Condon said every taxpayer in all of the contributing LGC communities, “should be asking the same questions.”
McQuillen said during the city hall protest that the unions don't know how much they and taxpayers have been “overcharged.”
If Portsmouth was overcharged five percent, that would mean its owed a half-million dollars, or 13 cents on the tax rate, he said. If it was overcharged ten percent, the numbers double, he noted.
“We're talking real money and real savings, so we shouldn't have to talk about cutting staff,” he said.
Bohenko later responded that, “the millions of dollars they talk about don't exist.”
As for the $282,436 worker's compensation refund, he said the city wants it credited to the public employees health insurance account.
In addition to the flawed worker's compensation funding, the recent secretary of state report found the LGC spent thousands of health insurance dollars a year for caterers, comedians, cafes, hotel and resort rentals, Weight Watchers and other costs not associated with insuring public employees.
The report is described as interim and part of “an ongoing investigation” of the LGC and the insurance pools it operates for New Hampshire municipalities. According to the state, the investigation began to address concerns about funds spent for non health-related purposes and complaints that surplus funds should be returned to communities, but ballooned as the investigation progressed.
Commingling of funds makes it “difficult if not impossible for there to be a meaningful accounting,” the state found.
A day before the release of the report, the LGC announced it would suspend the practice of funding the workers' comp program with member contributions and has reduced staff and administrative costs.
The investigation also revealed the LGC formed four New Hampshire limited liability corporations and two Delaware LLCs and through a series of transactions conducted mergers based on false statements. Calling the companies “shells,” the Bureau reports that for a period of time, two health pools did not exist as legal entities because New Hampshire law doesn't allow merging non profits with LLCs, according to Thursday's report.
State investigators found the LGC used one third of its surplus funds as a credit in its rating formula and kept the balance.

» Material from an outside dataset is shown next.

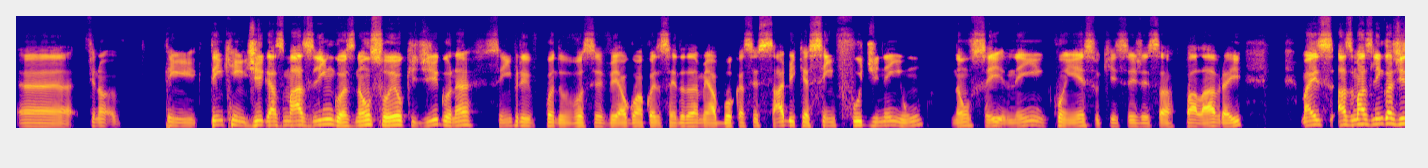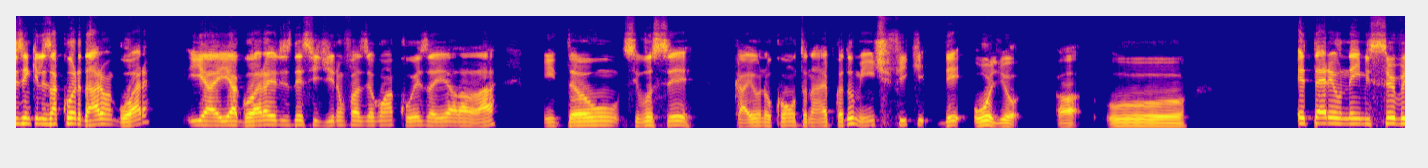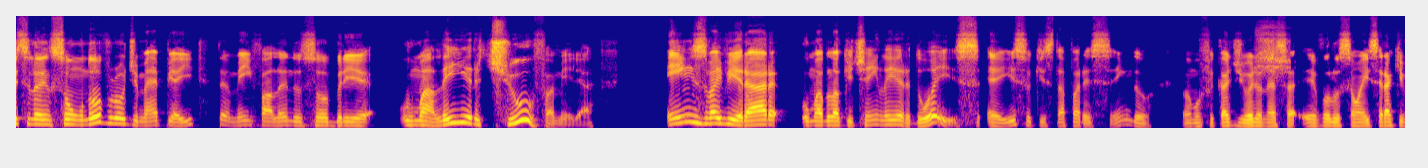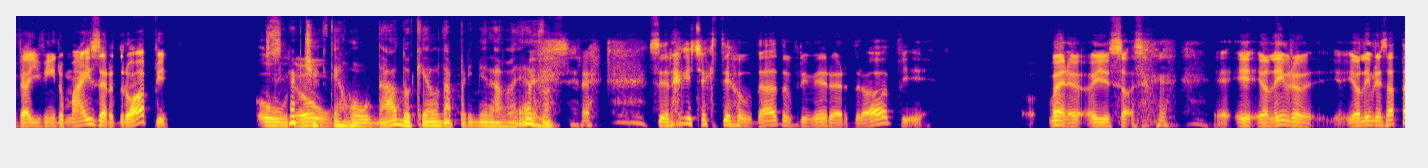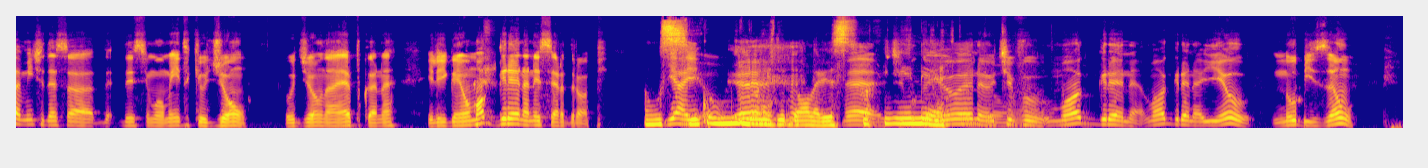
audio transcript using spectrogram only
é, final- tem, tem quem diga as más línguas, não sou eu que digo, né? Sempre quando você vê alguma coisa saindo da minha boca, você sabe que é sem food nenhum. Não sei, nem conheço o que seja essa palavra aí. Mas as más línguas dizem que eles acordaram agora. E aí agora eles decidiram fazer alguma coisa aí, lá, lá. Então, se você caiu no conto na época do Mint, fique de olho. Ó, o Ethereum Name Service lançou um novo roadmap aí, também falando sobre uma Layer 2, família. ENS vai virar uma blockchain Layer 2? É isso que está aparecendo? Vamos ficar de olho nessa evolução aí. Será que vai vir mais airdrop? Ou Será que tinha não? que ter rodado aquela da primeira leva? será, será que tinha que ter rodado o primeiro airdrop? Mano, eu, eu só- eu- lembro, eu lembro exatamente dessa, desse momento que o John, o John na época, né, ele ganhou uma grana nesse airdrop. Uns E aí, 5 o- milhões de dólares. É, tipo, ganhou, mano, tipo, mó grana, mó grana. E eu, noobzão,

It notes state law requires the LGC to return all surplus to contributing communities and questions whether the standard used by the LGC to determine how much surplus it should keep is proper.
The report concludes that a 2003 reorganization of the LGC “may not have followed the law” by forming “a series of businesses.... flowing from New Hampshire to Delaware and back to New Hampshire involving the creation of shell companies.”

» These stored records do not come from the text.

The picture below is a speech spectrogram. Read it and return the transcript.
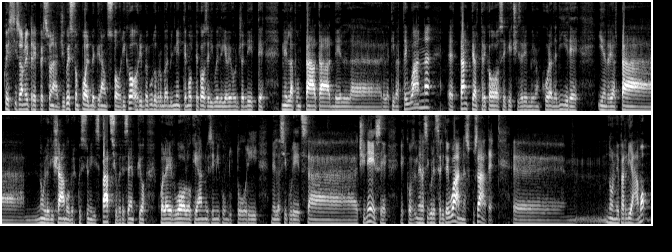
questi sono i tre personaggi, questo è un po' il background storico, ho ripetuto probabilmente molte cose di quelle che avevo già dette nella puntata del, relativa a Taiwan, eh, tante altre cose che ci sarebbero ancora da dire in realtà non le diciamo per questioni di spazio, per esempio qual è il ruolo che hanno i semiconduttori nella sicurezza cinese co- nella sicurezza di Taiwan, scusate, eh, non ne parliamo.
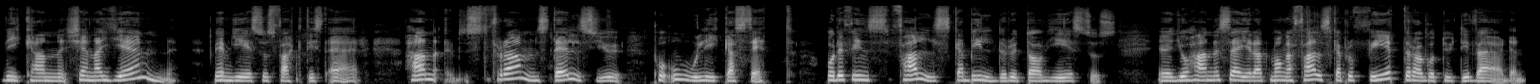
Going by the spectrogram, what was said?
vi kan känna igen vem Jesus faktiskt är. Han framställs ju på olika sätt och det finns falska bilder utav Jesus. Eh, Johannes säger att många falska profeter har gått ut i världen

The Bureau reports it is retaining actuarial services to determine how much should be banked by the LGC in a reserve fund and is required to make a recommendation to the state by Jan. 1 “regarding suitable reserve levels.”
David Lang, president of the Professional Fire Fighters Association, brought the controversy to light through a series of Right To Know requests that went to the state Supreme Court. He's alleged the LGC “amassed over $132 million in net assets,” while spending $3.6 million to build and expand the LGC's Concord office and $10 million to fund the LGC workers' compensation pool.
Maura Carroll, LGC's executive director, told the Herald the resort and entertainment expenses are legitimate, but she was not allowed to explain them to the Bureau. She said part of the LGC's operations include hosting conferences and seminars, that attendees are fed and expect to be entertained “after two days of work sessions.” She said some of the costs are recovered and she looks forward to providing the Secretary of State with details.